I don’t even know what to think right now. I’ve gone to all this trouble clearing 100 pages of online space right here on this site and now? Now I’m at a loss as to how I’ll fill that space if my columnist doesn’t come through.
You may be wondering how I came to be fortunate enough to be promised a 100-page manifesto in the first place. Great question.
Over the past decade, the Mariners have been really, really, really good at spawning anger and dissent amongst their fan base. Really good. I can’t tell you how good they’ve been at this. To the credit of the affected population, rather than commit crimes or go on villainous rampages, fans have taken to the world wide web to voice their displeasure for the organization, because frankly, what else is this online environment good for, anyway?
You’d think that people would be relatively unified in their angst over a team that hasn’t been to the postseason in twelve years, but that’s not the case at all. So what if we all agree that the team sucks? Some people out there don’t agree enough. Some people out there show signs of occasional optimism, others show too much pessimism, some aren’t as critical as we’d like them to be, others are far too critical. We can agree that the Mariners are bad, but we can’t agree on the way in which we all agree about that very thing we originally agreed upon. If this sounds ridiculous, that’s because it is.

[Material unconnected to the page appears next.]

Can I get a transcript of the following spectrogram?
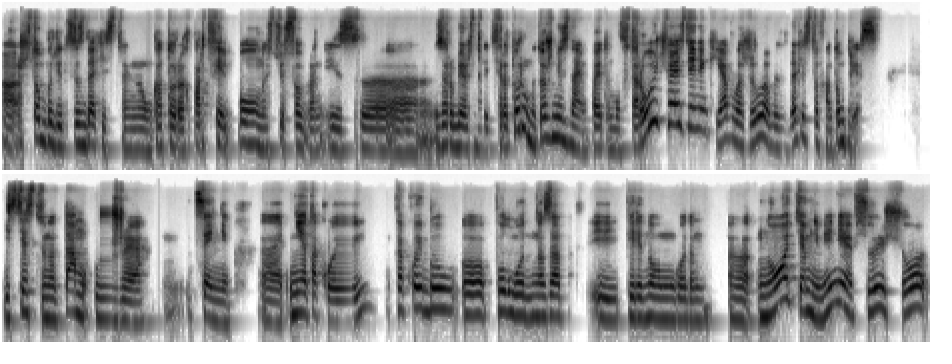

Playing baseball on Sunday afternoons until the sky turned red and the shadows disappeared. Until my arm ached from hundreds and hundreds of tosses (forget pitch counts) and my legs tired from all the running. Until dirt stained my socks and sweat softened the bill of my cap.
I remember laughing for no reason and shouting for fun. Chasing ground balls and fly balls and bugs and just about anything else that was deemed worth chasing.
I think about diving into the grass over and over again, trying wholeheartedly to snag pop-ups that fell just out of reach. It wasn’t about the catch; it was about the leap and the fall. It was about the cushion that the cool, green earth somehow provided. That feeling of hitting the ground and caring about nothing else in the world besides getting up and doing it again.